Brown-Séquard, Charles édouard(redirected from Brown-Sequard, Charles edouard)
Brown-Séquard, Charles Édouard(broun-sākär`, –sākwär`), 1817–94, physiologist, b. Mauritius, of French and American parents. He taught at Harvard (1864–68), practiced medicine in New York City (1873–78), and succeeded (1878) Claude Bernard at the Collège de France. He was known for his research on the functions of the sympathetic nervous system and the spinal cord; he also studied the physiological effects of the injection of genital gland extracts and of the application of heat to the cortex. His most important work was on internal secretions. He is considered a founder of endocrinology, especially organotherapy.
Brown-Séquard, Charles édouard
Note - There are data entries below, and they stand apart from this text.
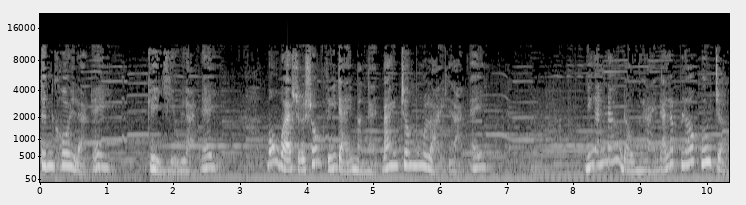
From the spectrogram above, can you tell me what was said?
Tinh khôi là đây, kỳ diệu là đây, món quà sự sống vĩ đại mà Ngài ban cho muôn loài là đây. Những ánh nắng đầu ngày đã lấp ló cuối trời,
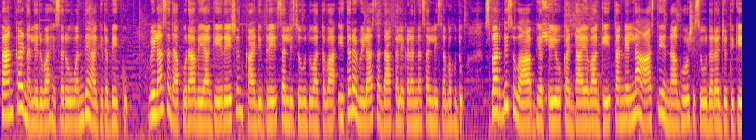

Born Apr. 8, 1817, on the island of Mauritius; died Apr. 2, 1894, in Sceaux. French physiologist and neuropathologist. Received his education at the University of Paris. Worked several years in the United States and England. Corresponding member of the French Medical Academy from 1868. Professor at the Collège de France (Paris) from 1878.
Brown-Séquard’s main research dealt with the physiology and pathology of the central nervous system. He described an intersecting sensory pathway in the brain (Brown-Séquard’s tract) and studied the varied phenomena occurring in unilateral lesions of the spinal cord (Brown-Séquard’s paralysis). He wrote on the composition of blood and the function of the adrenals. In 1889 he reported on the “rejuvenating” effect on the body of extracts from animal testes, by which he sought to confirm his previously expounded theory concerning the internal secretion of organs. After injecting himself with these extracts, he noticed an improvement in his general condition and increased intellectual and sexual activity. Later on it was discovered that such activity is followed by a loss of physical strength and progressive infirmity.